  “Schumer doesn’t manage expectations at all. It’s all, ‘We’re going to do this, we’re going to do that. It’s all going to get done,’” said the senator, who pointed out that the two-track strategy to pass a bipartisan infrastructure bill in tandem with a larger climate and social spending bill never had buy-in from Manchin.

  “He never got a commitment from Manchin to vote for this thing, so he’s got the House of Representatives passing a bill for Build Back Better on the well-founded expectation that a deal had been struck when no deal had been struck because of the wishful thinking and positive spin out of Schumer’s operation,” the lawmaker said.

   Democratic senators say they view the vote on changing the Senate’s filibuster rule as a crucial part of overturning restrictive voting rules enacted by 19 states since the 2020 presidential election.   

  Sen. Mazie Hirono (D-Hawaii) said a vote on filibuster reform is “definitely” also a vote on protecting voting rights.

  “My hope is that everybody will be on board and there’s such a thing as changing one’s mind on seeing the reality of what is going on all across our country,” she said when asked about Manchin’s and Sinema’s opposition.

  Manchin and Sinema announced last week that they would not support changing the Senate’s rules with a party-line vote, but other Democratic senators don’t want to let them squash their reform push without registering their opposition on the record.   

  Democratic senators see voting rights legislation as core civil rights legislation and worry that failure to act in Congress could imperil their Senate and House majorities by making it tougher for minority voters in urban areas to cast ballots.  

  “There are some things that have historic value.
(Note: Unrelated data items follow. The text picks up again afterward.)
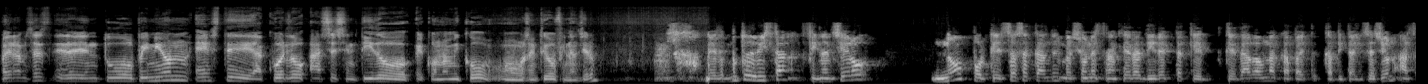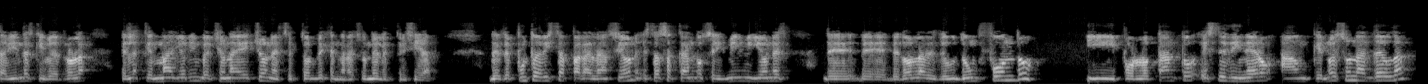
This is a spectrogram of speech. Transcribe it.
Oye, Ramsés, eh, en tu opinión, ¿este acuerdo hace sentido económico o sentido financiero? Desde el punto de vista financiero, no, porque está sacando inversión extranjera directa que, daba una capitalización a sabiendas que Iberdrola es la que mayor inversión ha hecho en el sector de generación de electricidad. Desde el punto de vista para la nación, está sacando 6 mil millones de, dólares de, de, un fondo y por lo tanto este dinero, aunque no es una deuda,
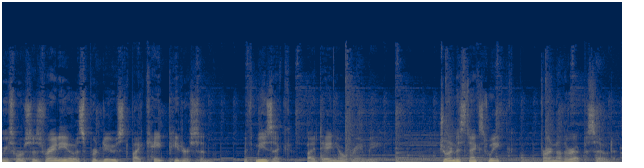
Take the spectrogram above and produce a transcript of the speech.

This debate and this vote have that historic value. It really gets to the heart of who we are as a nation, and I think members should be on the record,” said Senate Democratic Whip Dick Durbin (Ill.).  

  Many Democrats are still angry that Manchin and Sinema used their leverage in the 50-50 Senate to substantially revise and ultimately stall the Build Back Better Act without ever having to vote on the legislation and its popular provisions.   

  Sen. Bernie Sanders (I-Vt.), a leading proponent of Biden’s sweeping climate and social spending agenda, told reporters Tuesday that he would be open to supporting a Democratic primary challenger against either Manchin or Sinema in 2024.  

  Sanders said he thinks “there is a very good chance” they will face competition in their future primaries, adding, “Yeah, I would” be open to supporting their challengers.   

  Sanders has also called on Schumer to force Manchin to vote against the Build Back Better Act, as well.  

  Schumer at first seemed on board with that aggressive response, pledging last month “the Senate will, in fact, consider the Build Back Better Act very early in the new year so that every member of this body has the opportunity to make their position known on the Senate floor, not just on television,” referring to Manchin’s stunning interview on “Fox News Sunday” when he pledged to vote against the bill.   

 Schumer, however, hasn’t since said when the bill may come to the floor for a vote, and Democratic senators predict the legislation will have to be overhauled to satisfy Manchin.   

Senate